A major concern is the interpretation of ‘diligent search’. If left ambiguous, it could create potential legal issues for copyright owners when attempting to protect their work. For example, it’s incredibly easy for online images to be separated from their creator, with some social media platforms even stripping metadata, a digital signature, from uploaded photos. There’s a real worry that a team of lawyers, acting on behalf of a rich client, could successfully argue a diligent search consisting of a few cursory Google searches renders the work an orphan. If the law surrounding Orphan Works remains ambiguous and open to interpretation, the balance of power will lean toward the party more capable of fighting a long and hard court case. That typically ain’t photographers.
As Shain previously stated, Orphan Works can be implemented in a way which minimises harm, with the UK’s system serving as an exemplary model. Despite tremendous opposition from UK photographers and creatives, the UK adopted an Orphan Works exception in 2014. In 2018 the UK’s Intellectual Property Office (IPO), which handles Orphan Works, told Inside Imaging there hadn’t been a single complaint in four years. Since then, it appears the exception continues to run without controversy. In 2018, Shain advised the Australian government to adopt a similar regulatory system to the UK.
What’s also interesting is that in four years, the IPO had only received 801 Orphan Works applications. Seems like a relatively small figure, and hardly representative of the apparent troves of unauthored material that the UK’s cultural institutions were prevented from using.

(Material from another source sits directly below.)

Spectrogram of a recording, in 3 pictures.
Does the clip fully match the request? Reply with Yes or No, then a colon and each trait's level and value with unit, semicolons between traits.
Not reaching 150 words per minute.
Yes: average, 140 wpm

See ya later, Fair Use!
One of the most significant factors in the government’s announcement is what has been left out. With no mention of the US-style Fair Use exception, it appears the government has finally ditched this harmful measure, which permits copyright infringement based on numerous factors, including whether the defendant can prove the use was ‘transformative’. There’s no doubt the fierce debate that ensued rendered Fair Use too controversial.

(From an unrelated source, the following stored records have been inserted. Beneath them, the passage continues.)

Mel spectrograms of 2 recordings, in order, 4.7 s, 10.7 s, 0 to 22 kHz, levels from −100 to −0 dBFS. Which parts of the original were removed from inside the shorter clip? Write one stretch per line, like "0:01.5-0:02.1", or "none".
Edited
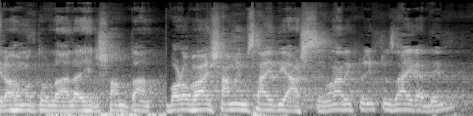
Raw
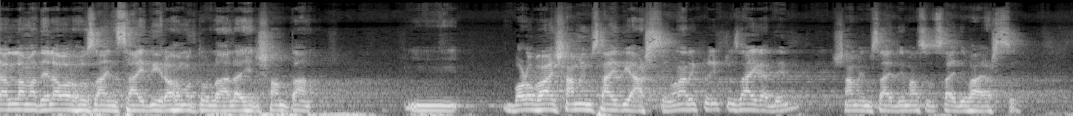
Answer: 0:03.2-0:05.0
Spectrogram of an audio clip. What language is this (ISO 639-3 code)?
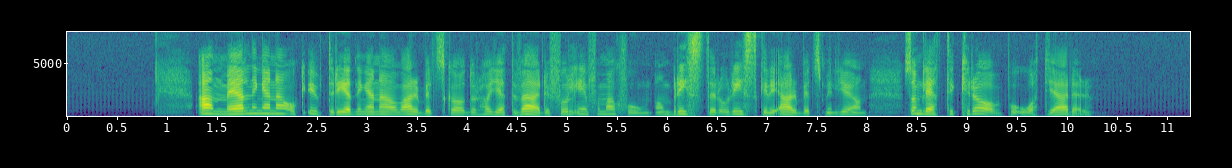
swe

In the US, Fair Use has had a disastrous affect on some photographers in the legal arena. The most famous and baffling examples of Fair Use involves serial art appropriator, Richard Prince, who exploits the exception to infringe against photographers. His lawyers successfully argued that his copyright infringement against French photographer, Patrick Cariou, was Fair Use due to ‘transforming’ the image by making a slight collage edit.

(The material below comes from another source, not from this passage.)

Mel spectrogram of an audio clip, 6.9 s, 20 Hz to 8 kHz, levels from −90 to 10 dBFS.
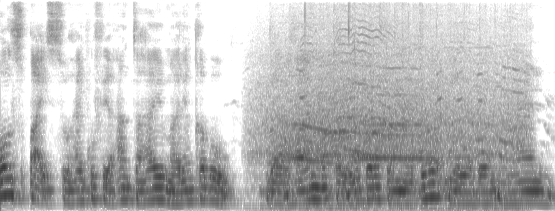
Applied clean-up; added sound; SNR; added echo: none; Crowd; 7 dB; reverberation time 0.3 s.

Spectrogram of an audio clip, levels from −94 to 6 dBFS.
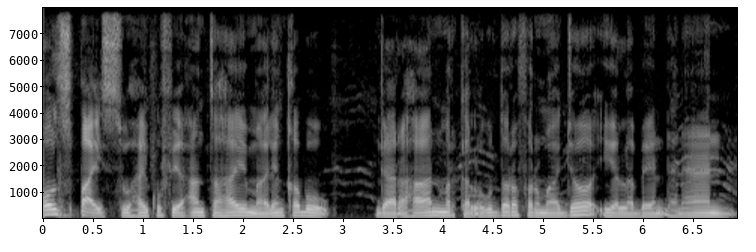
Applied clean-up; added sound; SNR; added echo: none; none; none; none.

Fair Use is now entirely off the table. It’s surprising the biggest proponent of fair use, the Australian Digital Alliance lobby group, which advocates to ‘balance’ copyright law, has welcomed the government’s reform and not kicked up a fuss. It’s membership includes big tech corporations such as Facebook, Google, and RedBubble, along with cultural institutions and universities.
Although not everyone is happy. StartupAus described the exclusion of Fair Use as ‘deeply disappointing’, as it ‘limits Australia’s capacity to build businesses in some of the most high-value emerging technologies in the world’.
‘This head in the sand approach limits our ability to build world-class tech firms. At a time when we’re looking for low-cost, high-impact ways to drive jobs growth and innovation, refusing to take action to get these basic building blocks right just doesn’t make any sense,’ said StartupAUS chief executive Alex McCauley.
The argument is that tech companies that aggregate copyrighted material, such as Google and Wikipedia, could not be founded in Australia due to strict IP law.